The “Parties can build my fan base” argument:

Even if you have somehow managed to build a loyal fan base that brings you thousands of video views a week, you may still find yourself on the outside looking in when it comes to getting the good gigs.  Depending on the client unless you consistently and without co-signs bring in between 1 – 5K on a video, you will find that clients won’t care about your numbers.  Artistic vision, professionalism, and good production is the one thing you can give them that they can’t get cheaply.  More often than not they will already have an established audience that can match or supersede yours.  The following Desigual video I shot got almost 60k views during it’s first week due to a brilliant marketing plan that appealed to their already established fan base.  My job was simply to deliver a solid video.  Unless you are specifically skilled in Social Media Marketing and have the numbers to support this you should focus on your production.  Next Friday I will give some tips on avoiding bad video.

Trevor “Trevz” Bayack is a Brooklyn-born filmmaker who approaches his web pieces as mini documentaries. Recognized as a member of the 2008 URB magazine Next 100 for pioneering the “video blog” trevz continually makes his pieces shorter, sharper and ever more shareable”   Follow thenewpop twitter feed for more.
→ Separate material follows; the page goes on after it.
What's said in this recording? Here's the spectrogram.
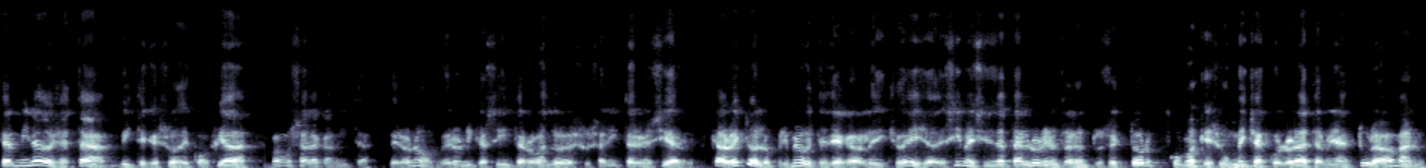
Terminado ya está, viste que sos desconfiada, vamos a la camita. Pero no, Verónica sigue interrogándolo de su sanitario encierro. Claro, esto es lo primero que tendría que haberle dicho ella. Decime si esa tal Lore no trabaja en tu sector, ¿cómo es que sus mechas coloradas terminan en tu lavamanos?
Feb 11

There’s No Place Like Here: Hindsvik

This video by Pascal Perich for the website Etsy.com, documents the humble and majestic home of Daniel and Valeria, also known as Hindsvik. Located a few minutes from Lake Erie in Port Colborne, Canada, it is just the kind of place I hope to purchase one day to get away from the grind that is NYC. Hopefully I can find one not to far from my roots, somewhere Upstate (NY).  I love the pacing of this piece, it is the video equivalent of one of my favorite sites The Selby is in Your Place.